**AIM OF THE EXERCISE**.
Each record below is to be copied exactly; the pictures are to be omitted.

**DATA PROVIDED**.

☆ ☆ ☆ ☆ ☆

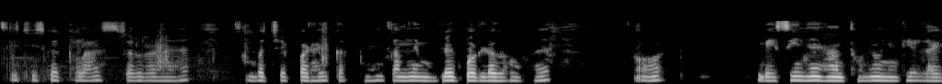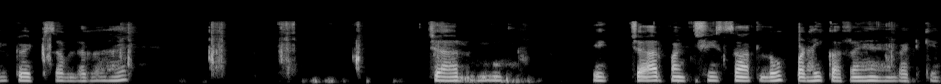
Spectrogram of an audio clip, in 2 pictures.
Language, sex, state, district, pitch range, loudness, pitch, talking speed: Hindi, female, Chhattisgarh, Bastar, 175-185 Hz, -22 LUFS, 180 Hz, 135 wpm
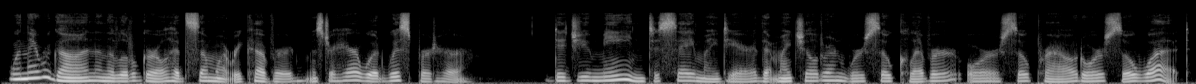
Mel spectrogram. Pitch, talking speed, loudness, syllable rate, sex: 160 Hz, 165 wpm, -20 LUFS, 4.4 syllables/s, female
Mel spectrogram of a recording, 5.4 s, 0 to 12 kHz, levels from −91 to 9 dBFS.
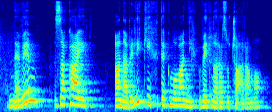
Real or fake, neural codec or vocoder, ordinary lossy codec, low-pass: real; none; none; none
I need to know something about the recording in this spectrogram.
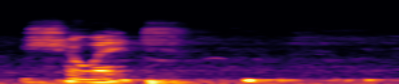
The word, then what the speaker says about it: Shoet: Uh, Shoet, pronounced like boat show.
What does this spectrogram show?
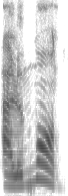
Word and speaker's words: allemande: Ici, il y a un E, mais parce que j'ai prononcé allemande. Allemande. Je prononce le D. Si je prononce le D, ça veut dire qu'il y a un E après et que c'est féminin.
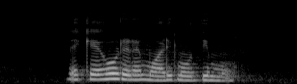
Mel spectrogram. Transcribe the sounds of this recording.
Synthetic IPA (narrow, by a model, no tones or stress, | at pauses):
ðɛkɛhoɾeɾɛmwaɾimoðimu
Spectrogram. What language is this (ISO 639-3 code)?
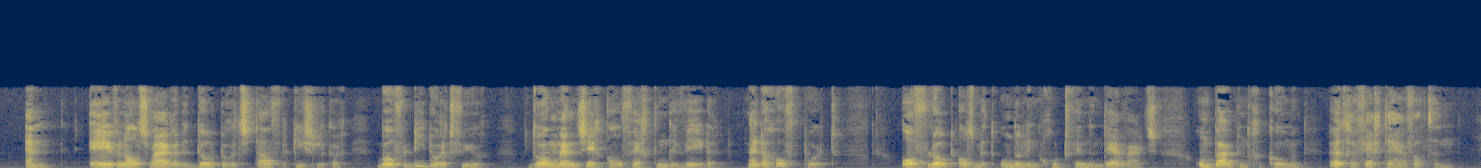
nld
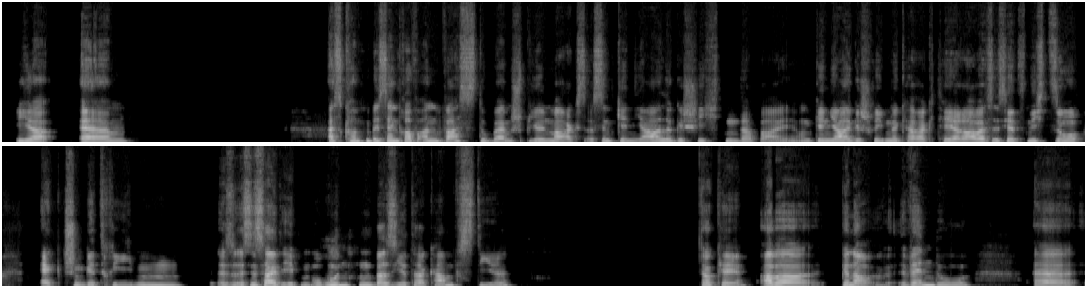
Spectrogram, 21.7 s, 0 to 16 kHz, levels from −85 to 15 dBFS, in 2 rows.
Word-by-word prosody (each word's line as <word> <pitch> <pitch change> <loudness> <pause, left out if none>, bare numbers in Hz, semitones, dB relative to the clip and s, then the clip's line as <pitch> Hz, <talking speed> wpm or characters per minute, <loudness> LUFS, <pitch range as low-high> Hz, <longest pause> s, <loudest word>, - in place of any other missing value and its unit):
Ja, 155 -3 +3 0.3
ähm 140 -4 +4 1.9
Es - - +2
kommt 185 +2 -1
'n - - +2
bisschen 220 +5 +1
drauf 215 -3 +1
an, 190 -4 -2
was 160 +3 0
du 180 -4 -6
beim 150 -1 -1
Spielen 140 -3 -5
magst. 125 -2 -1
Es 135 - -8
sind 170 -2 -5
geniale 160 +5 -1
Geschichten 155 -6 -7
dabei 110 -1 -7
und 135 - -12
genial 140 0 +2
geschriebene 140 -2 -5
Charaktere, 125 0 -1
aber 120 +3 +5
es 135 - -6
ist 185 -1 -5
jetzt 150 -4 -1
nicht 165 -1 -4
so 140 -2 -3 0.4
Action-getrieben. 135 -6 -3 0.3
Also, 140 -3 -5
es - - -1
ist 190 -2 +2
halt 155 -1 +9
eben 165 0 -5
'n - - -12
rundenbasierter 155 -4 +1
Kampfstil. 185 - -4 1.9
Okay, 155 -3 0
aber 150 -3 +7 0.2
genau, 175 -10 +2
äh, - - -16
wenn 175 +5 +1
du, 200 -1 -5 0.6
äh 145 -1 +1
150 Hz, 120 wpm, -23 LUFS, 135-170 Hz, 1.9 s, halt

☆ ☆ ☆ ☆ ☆

**RESPONSE**.
Spectrogram of an audio clip, in 2 pictures.
Language, sex, state, district, pitch range, loudness, pitch, talking speed: Hindi, female, Chhattisgarh, Bastar, 175-185 Hz, -22 LUFS, 180 Hz, 135 wpm
Mel spectrogram. Pitch, talking speed, loudness, syllable rate, sex: 160 Hz, 165 wpm, -20 LUFS, 4.4 syllables/s, female
Mel spectrogram of a recording, 5.4 s, 0 to 12 kHz, levels from −91 to 9 dBFS.
Real or fake, neural codec or vocoder, ordinary lossy codec, low-pass: real; none; none; none
I need to know something about the recording in this spectrogram.
The word, then what the speaker says about it: Shoet: Uh, Shoet, pronounced like boat show.
What does this spectrogram show?
Word and speaker's words: allemande: Ici, il y a un E, mais parce que j'ai prononcé allemande. Allemande. Je prononce le D. Si je prononce le D, ça veut dire qu'il y a un E après et que c'est féminin.
Mel spectrogram. Transcribe the sounds of this recording.
Synthetic IPA (narrow, by a model, no tones or stress, | at pauses):
ðɛkɛhoɾeɾɛmwaɾimoðimu
Spectrogram. What language is this (ISO 639-3 code)?
nld
Spectrogram, 21.7 s, 0 to 16 kHz, levels from −85 to 15 dBFS, in 2 rows.
Word-by-word prosody (each word's line as <word> <pitch> <pitch change> <loudness> <pause, left out if none>, bare numbers in Hz, semitones, dB relative to the clip and s, then the clip's line as <pitch> Hz, <talking speed> wpm or characters per minute, <loudness> LUFS, <pitch range as low-high> Hz, <longest pause> s, <loudest word>, - in place of any other missing value and its unit):
Ja, 155 -3 +3 0.3
ähm 140 -4 +4 1.9
Es - - +2
kommt 185 +2 -1
'n - - +2
bisschen 220 +5 +1
drauf 215 -3 +1
an, 190 -4 -2
was 160 +3 0
du 180 -4 -6
beim 150 -1 -1
Spielen 140 -3 -5
magst. 125 -2 -1
Es 135 - -8
sind 170 -2 -5
geniale 160 +5 -1
Geschichten 155 -6 -7
dabei 110 -1 -7
und 135 - -12
genial 140 0 +2
geschriebene 140 -2 -5
Charaktere, 125 0 -1
aber 120 +3 +5
es 135 - -6
ist 185 -1 -5
jetzt 150 -4 -1
nicht 165 -1 -4
so 140 -2 -3 0.4
Action-getrieben. 135 -6 -3 0.3
Also, 140 -3 -5
es - - -1
ist 190 -2 +2
halt 155 -1 +9
eben 165 0 -5
'n - - -12
rundenbasierter 155 -4 +1
Kampfstil. 185 - -4 1.9
Okay, 155 -3 0
aber 150 -3 +7 0.2
genau, 175 -10 +2
äh, - - -16
wenn 175 +5 +1
du, 200 -1 -5 0.6
äh 145 -1 +1
150 Hz, 120 wpm, -23 LUFS, 135-170 Hz, 1.9 s, halt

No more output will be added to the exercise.